"They had 42 people," he said of a recent Biden campaign event featuring former President Barack Obama. "He drew flies, did you ever hear the expression?"

Last Monday, Rep. Francis Rooney (R-FL) endorsed Biden's approach to the pandemic as better than Trump's, without "any doubt."

"The more we go down the road resisting masks and distance and tracing and the things that the scientists are telling us, I think the more concerned I get about our management of the COVID situation," he told CNN.

In his final debate against Biden last Thursday, Trump was asked what his plan was to end the pandemic. His answer made it clear that, aside from waiting for a vaccine, he does not have one.

"There is a spike, there was a spike in Florida and it's now gone. There was a very big spike in Texas — it's now gone. There was a spike in Arizona, it is now gone. There are spikes and surges in other places — they will soon be gone," he boasted. "We have a vaccine that is ready and it will be announced within weeks and it's going to be delivered. We have Operation Warp Speed, which is the military is going to distribute the vaccine."

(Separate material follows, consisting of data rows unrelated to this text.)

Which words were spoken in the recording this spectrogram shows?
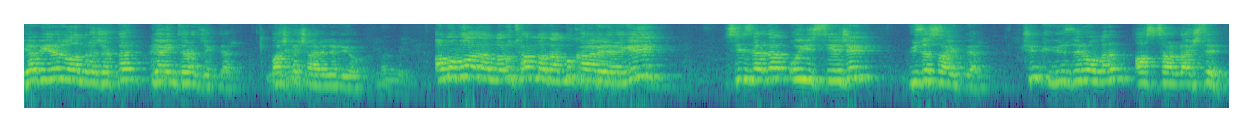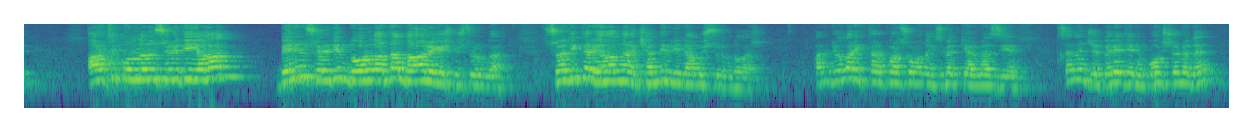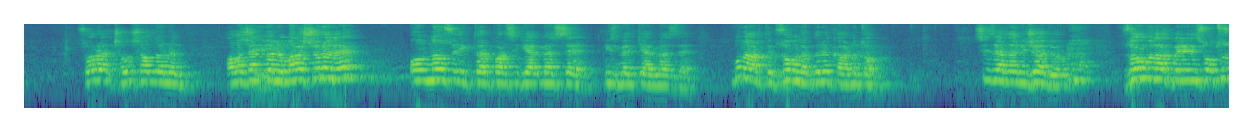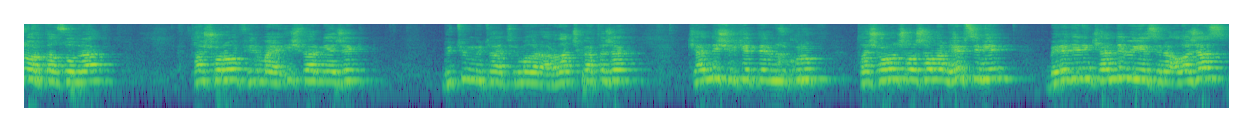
ya bir yere dolandıracaklar, ya intihar edecekler. Başka çareleri yok. Ama bu adamlar utanmadan bu kahvelere gelip sizlerden oy isteyecek yüze sahipler. Çünkü yüzleri onların astarlaştı. Artık onların söylediği yalan benim söylediğim doğrulardan daha öne geçmiş durumda. Söyledikleri yalanlara kendi bile inanmış durumdalar. Hani diyorlar iktidar partisi olmadan hizmet gelmez diye. Sen önce belediyenin borçlarını öde, sonra çalışanlarının alacaklarını maaşlarını öde, ondan sonra iktidar partisi gelmezse hizmet gelmez de. Bunu artık Zonguldaklıların karnı tok. Sizlerden rica ediyorum. Zonguldak Belediyesi 30 Mart'tan sonra taşeron firmaya iş vermeyecek, bütün müteahhit firmaları aradan çıkartacak, kendi şirketlerimizi kurup taşeron çalışanların hepsini belediyenin kendi bünyesine alacağız.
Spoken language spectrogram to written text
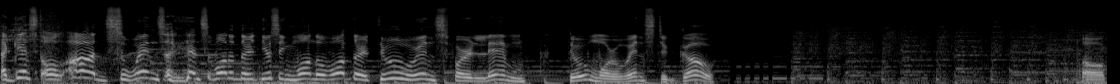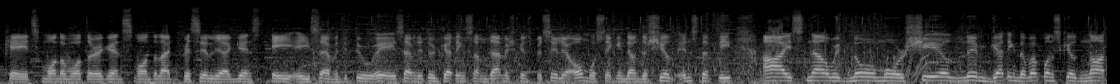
against all odds wins against Mono using Mono Water. Two wins for Lim. Two more wins to go. Okay, it's Mono Water against Monolite, Priscilla against AA72. AA72 getting some damage against Priscilla, almost taking down the shield instantly. Ice now with no more shield. Lim getting the weapon skill, not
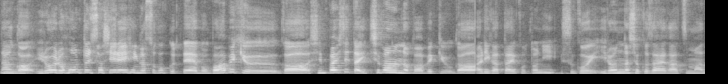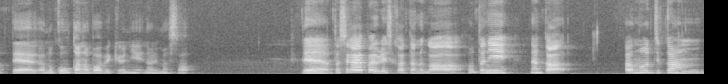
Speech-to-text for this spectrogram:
なんかいろいろ本当に差し入れ品がすごくてもうバーベキューが心配してた一番のバーベキューがありがたいことにすごいいろんな食材が集まってあの豪華なバーベキューになりました。で、うん。私がやっぱり嬉しかったのが本当になんか、あの時間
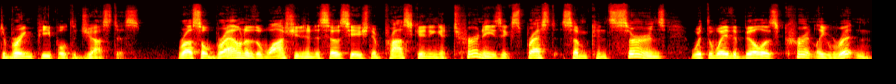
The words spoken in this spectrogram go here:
to bring people to justice. Russell Brown of the Washington Association of Prosecuting Attorneys expressed some concerns with the way the bill is currently written.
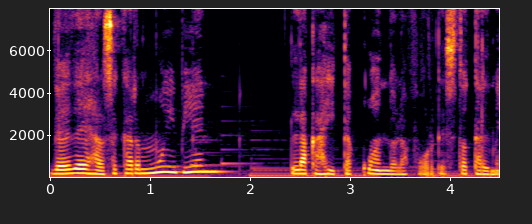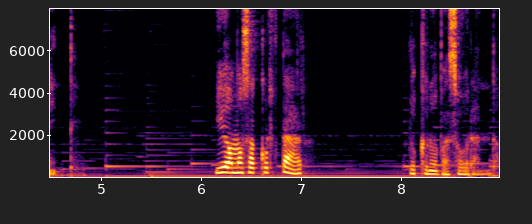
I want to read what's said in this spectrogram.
Debes de dejar secar muy bien la cajita cuando la fordes totalmente. Y vamos a cortar lo que nos va sobrando.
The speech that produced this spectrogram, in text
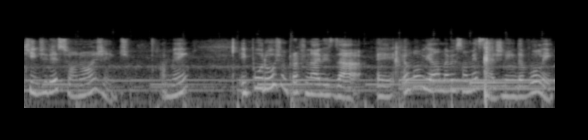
que direcionam a gente. Amém? E por último, para finalizar, é, eu não li ela na versão mensagem, ainda vou ler.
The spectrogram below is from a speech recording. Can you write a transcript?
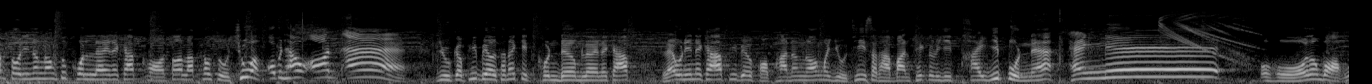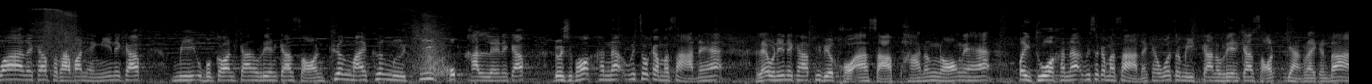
สวัสดีครับสวัสดีน้อง ๆ ทุกคนเลยนะครับ ขอต้อนรับเข้าสู่ช่วง Open House on Air อยู่กับพี่เบลธนกิจคนเดิมเลยนะครับ และวันนี้นะครับ พี่เบลขอพาน้อง ๆ มาอยู่ที่สถาบันเทคโนโลยีไทยญี่ปุ่นนะฮะแห่งนี้ โอ้โห ต้องบอกว่านะครับสถาบันแห่งนี้นะครับมีอุปกรณ์การเรียนการสอนเครื่องไม้เครื่องมือที่ครบครันเลยนะครับ โดยเฉพาะคณะวิศวกรรมศาสตร์นะฮะ และวันนี้นะครับพี่เบลขออาสาพาน้องๆนะฮะไปทัวร์คณะวิศวกรรมศาสตร์นะครับว่าจะมีการเรียนการสอนอย่างไรกันบ้าง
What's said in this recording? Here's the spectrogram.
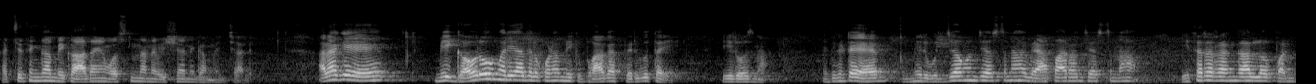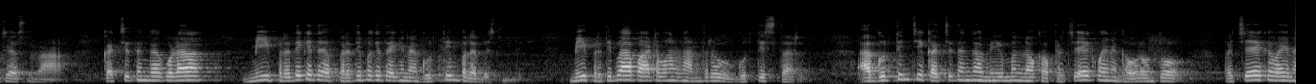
ఖచ్చితంగా మీకు ఆదాయం వస్తుందన్న విషయాన్ని గమనించాలి. అలాగే మీ గౌరవ మర్యాదలు కూడా మీకు బాగా పెరుగుతాయి ఈ రోజున. ఎందుకంటే మీరు ఉద్యోగం చేస్తున్నా వ్యాపారం చేస్తున్నా ఇతర రంగాల్లో పనిచేస్తున్నా ఖచ్చితంగా కూడా మీ ప్రతికి ప్రతిభకి తగిన గుర్తింపు లభిస్తుంది. మీ ప్రతిభా పాఠవాలను అందరూ గుర్తిస్తారు. ఆ గుర్తించి ఖచ్చితంగా మిమ్మల్ని ఒక ప్రత్యేకమైన గౌరవంతో ప్రత్యేకమైన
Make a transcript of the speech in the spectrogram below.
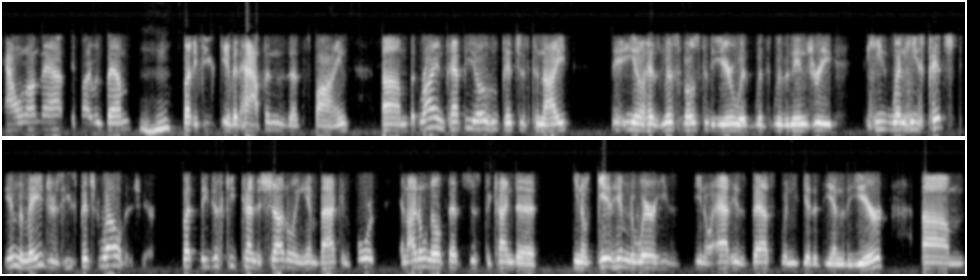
count on that if I was them. Mm-hmm. But if you if it happens, that's fine. Um, but Ryan Pepiot, who pitches tonight, you know, has missed most of the year with with with an injury. He when he's pitched in the majors, he's pitched well this year. But they just keep kind of shuttling him back and forth, and I don't know if that's just to kind of, you know, get him to where he's you know at his best when you get at the end of the year. Um,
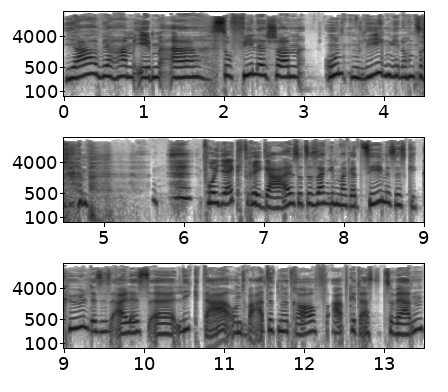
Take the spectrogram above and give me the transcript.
Ja, wir haben eben äh, so viele schon unten liegen in unserem Projektregal sozusagen im Magazin. Es ist gekühlt, es ist alles äh, liegt da und wartet nur drauf, abgetastet zu werden.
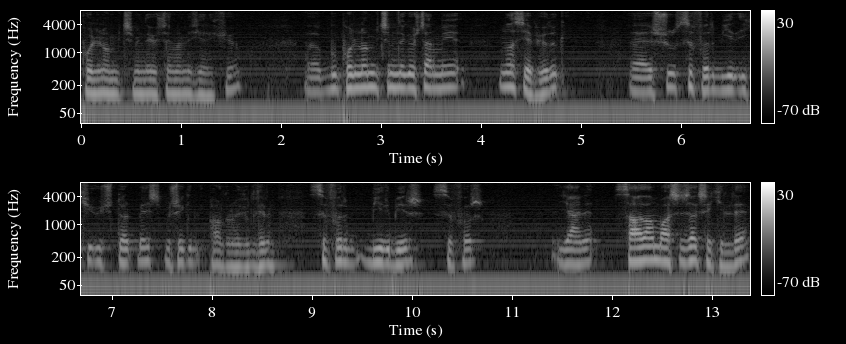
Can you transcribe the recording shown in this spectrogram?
Polinom biçiminde göstermemiz gerekiyor. E, bu polinom biçiminde göstermeyi nasıl yapıyorduk? E, şu 0, 1, 2, 3, 4, 5 bu şekilde pardon özür dilerim. 0, 1, 1, 0 yani sağdan başlayacak şekilde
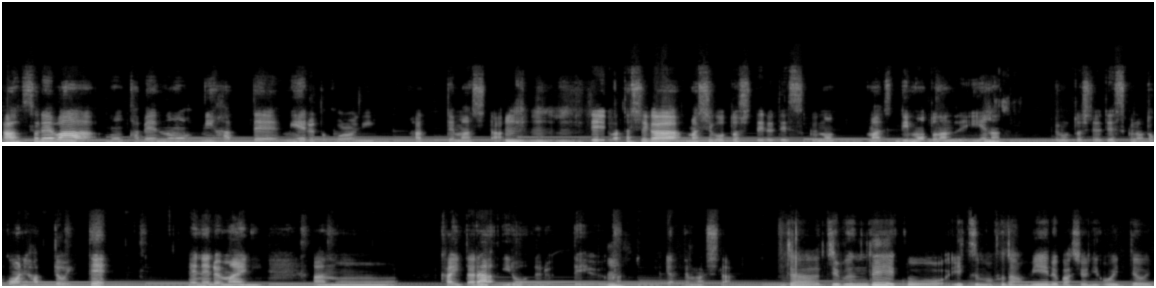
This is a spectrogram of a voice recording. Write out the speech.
あそれはもう壁のに貼って見えるところに貼ってました。うんうんうん、で私が、まあ、仕事してるデスクの、まあ、リモートなので家なんで仕事してるデスクのところに貼っておいてで寝る前に、あのー、書いたら色を塗るっていう感じやってました。うん、じゃあ自分でこういつも普段見える場所に置いておい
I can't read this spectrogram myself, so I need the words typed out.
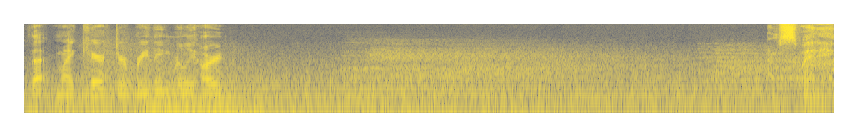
Is that my character breathing really hard? I'm sweating.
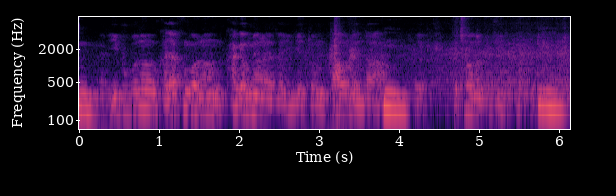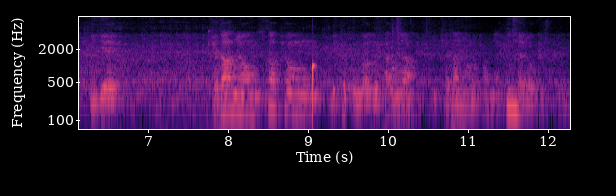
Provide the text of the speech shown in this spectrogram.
음. 네, 이 부분은 가장 큰 거는 가격 면에서 이게 좀 다운된다. 음. 예, 그 차원으로 보시면 될 것 같아요. 음. 이게 계단형, 수납형 밑에 공간을 이 계단형으로 음. 그 차이라고 보시면 됩니다.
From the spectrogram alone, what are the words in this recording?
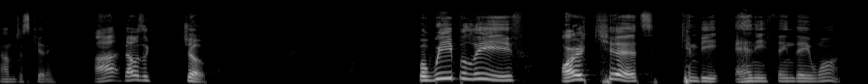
I'm just kidding. Uh, that was a joke. But we believe our kids can be anything they want.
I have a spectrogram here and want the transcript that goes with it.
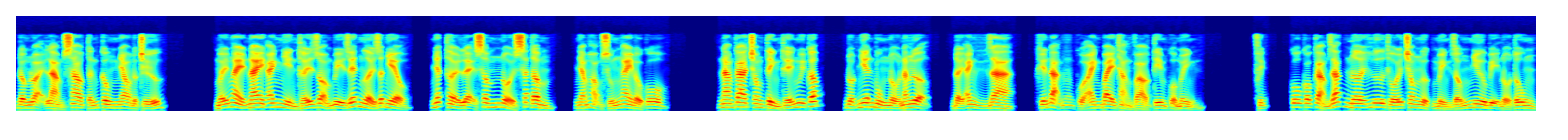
đồng loại làm sao tấn công nhau được chứ. Mấy ngày nay anh nhìn thấy giòm bị giết người rất nhiều, nhất thời lệ sâm nổi sát tâm, nhắm họng súng ngay đầu cô. Nam ca trong tình thế nguy cấp, đột nhiên bùng nổ năng lượng, đẩy anh ra, khiến đạn của anh bay thẳng vào tim của mình. Phịch, cô có cảm giác nơi hư thối trong ngực mình giống như bị nổ tung.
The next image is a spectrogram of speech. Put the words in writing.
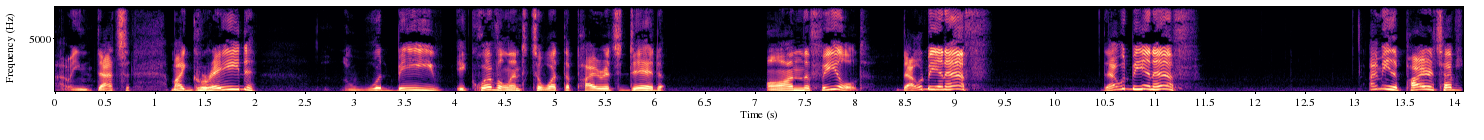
I mean, that's my grade would be equivalent to what the Pirates did on the field. That would be an F. That would be an F. I mean, the Pirates have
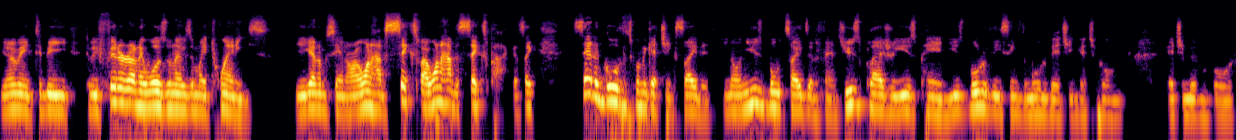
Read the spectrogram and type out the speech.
You know what I mean? To be to be fitter than I was when I was in my 20s. You get what I'm saying? Or I want to have six. I want to have a six pack. It's like set a goal that's going to get you excited. You know, and use both sides of the fence. Use pleasure, use pain. Use both of these things to motivate you, and get you going, get you moving forward.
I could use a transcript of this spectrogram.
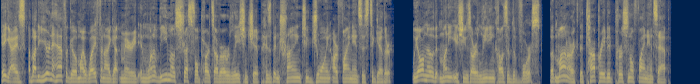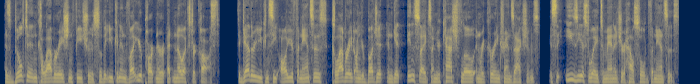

Experts have said a safe vaccine will likely not be ready until the end of the year at the earliest, and that most people will not be able to be vaccinated until next year.

Trump also bragged Sunday that he had been "congratulated by the heads of many countries on what we have been able to do," without laying out any other strategy for going forward.

Nationally, new cases set a single-day record this weekend, with roughly 84,000 people testing positive each day. More than 8.5 million Americans have now contracted the virus and about 225,000 have died.

Trump, by contrast, tweeted on Monday that he has "made tremendous progress" with the virus, while suggesting that it should be illegal for the media to report on it before the election.

Published with permission of The American Independent Foundation.